[Items listed in a dataset]
——

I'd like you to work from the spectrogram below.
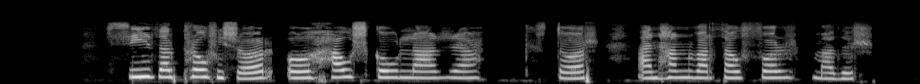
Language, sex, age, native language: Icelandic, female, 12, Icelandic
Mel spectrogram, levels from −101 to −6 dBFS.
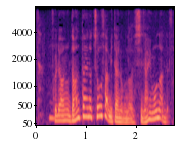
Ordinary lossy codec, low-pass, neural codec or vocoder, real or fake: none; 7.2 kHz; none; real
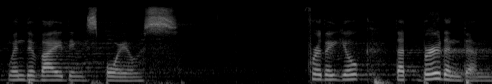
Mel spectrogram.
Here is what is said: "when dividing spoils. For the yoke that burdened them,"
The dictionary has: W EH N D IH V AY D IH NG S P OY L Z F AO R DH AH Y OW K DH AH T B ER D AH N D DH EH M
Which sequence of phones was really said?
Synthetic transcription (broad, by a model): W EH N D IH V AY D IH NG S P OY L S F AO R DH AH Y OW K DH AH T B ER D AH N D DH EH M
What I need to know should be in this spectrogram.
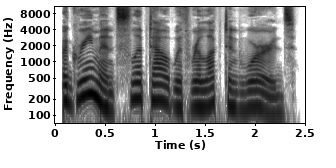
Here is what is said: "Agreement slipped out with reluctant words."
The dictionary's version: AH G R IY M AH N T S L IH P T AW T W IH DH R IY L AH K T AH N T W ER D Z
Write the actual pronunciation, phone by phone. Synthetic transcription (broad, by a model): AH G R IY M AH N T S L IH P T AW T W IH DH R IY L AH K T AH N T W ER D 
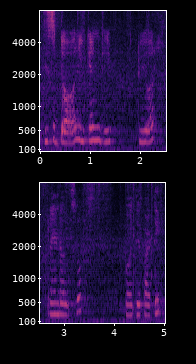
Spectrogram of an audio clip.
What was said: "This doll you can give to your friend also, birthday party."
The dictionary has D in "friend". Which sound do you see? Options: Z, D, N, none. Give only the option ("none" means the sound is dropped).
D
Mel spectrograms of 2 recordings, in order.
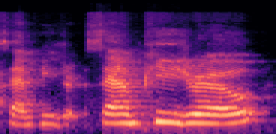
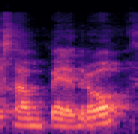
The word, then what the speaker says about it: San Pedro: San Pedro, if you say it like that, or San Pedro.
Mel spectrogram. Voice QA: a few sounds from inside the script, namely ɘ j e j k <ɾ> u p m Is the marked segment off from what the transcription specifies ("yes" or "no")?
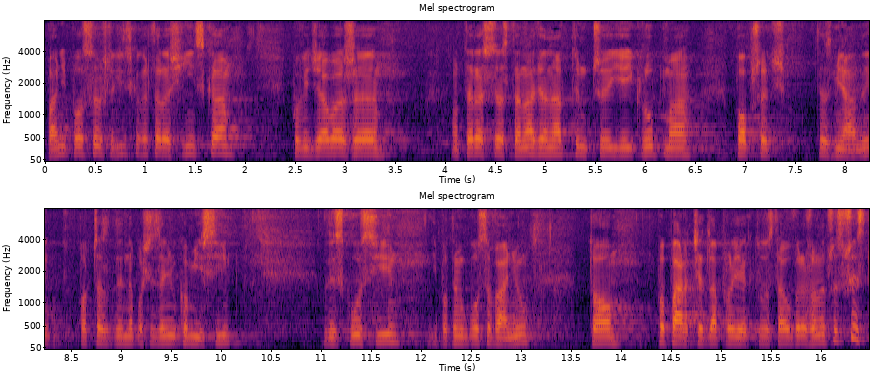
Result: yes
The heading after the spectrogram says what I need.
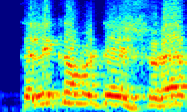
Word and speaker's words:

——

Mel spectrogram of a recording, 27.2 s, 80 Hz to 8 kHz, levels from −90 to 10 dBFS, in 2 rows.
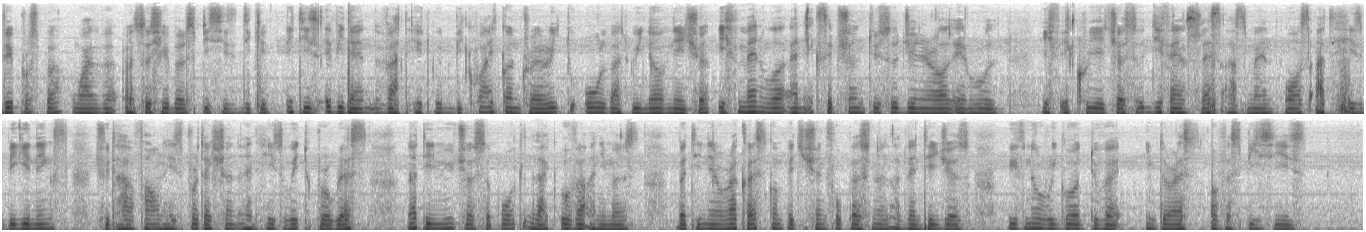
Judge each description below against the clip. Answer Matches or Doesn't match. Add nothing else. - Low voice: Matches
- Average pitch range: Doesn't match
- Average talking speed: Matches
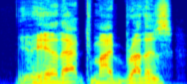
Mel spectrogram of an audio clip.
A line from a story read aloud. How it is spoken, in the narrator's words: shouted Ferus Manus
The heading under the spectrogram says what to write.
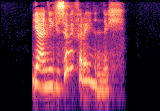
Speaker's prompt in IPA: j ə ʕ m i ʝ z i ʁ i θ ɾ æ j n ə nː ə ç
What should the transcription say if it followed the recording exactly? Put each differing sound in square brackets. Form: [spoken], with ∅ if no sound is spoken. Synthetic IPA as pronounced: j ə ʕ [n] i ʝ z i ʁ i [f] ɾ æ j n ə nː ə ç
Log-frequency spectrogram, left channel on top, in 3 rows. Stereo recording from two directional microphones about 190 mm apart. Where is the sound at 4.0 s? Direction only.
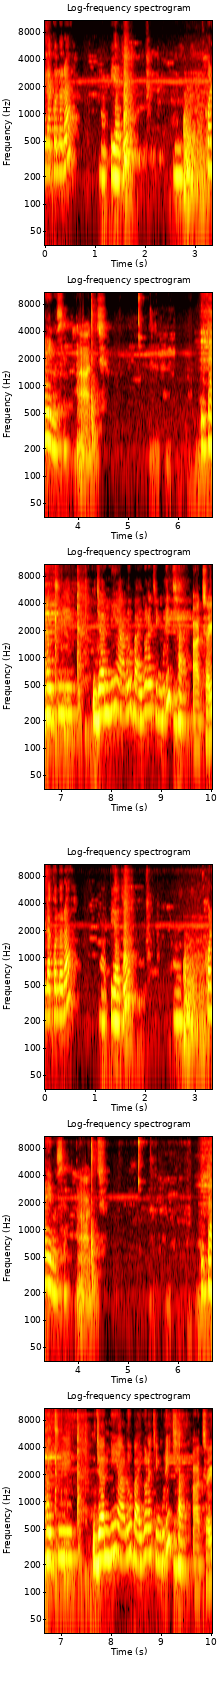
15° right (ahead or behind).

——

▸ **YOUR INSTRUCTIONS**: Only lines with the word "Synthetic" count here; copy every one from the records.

▸ **SOLUTION FOR THIS EXERCISE**:
Synthetic transcription (broad, by a model): W EH N D IH V AY D IH NG S P OY L S F AO R DH AH Y OW K DH AH T B ER D AH N D DH EH M
Write the actual pronunciation, phone by phone. Synthetic transcription (broad, by a model): AH G R IY M AH N T S L IH P T AW T W IH DH R IY L AH K T AH N T W ER D 
What should the transcription say if it followed the recording exactly? Put each differing sound in square brackets. Form: [spoken], with ∅ if no sound is spoken. Synthetic IPA as pronounced: j ə ʕ [n] i ʝ z i ʁ i [f] ɾ æ j n ə nː ə ç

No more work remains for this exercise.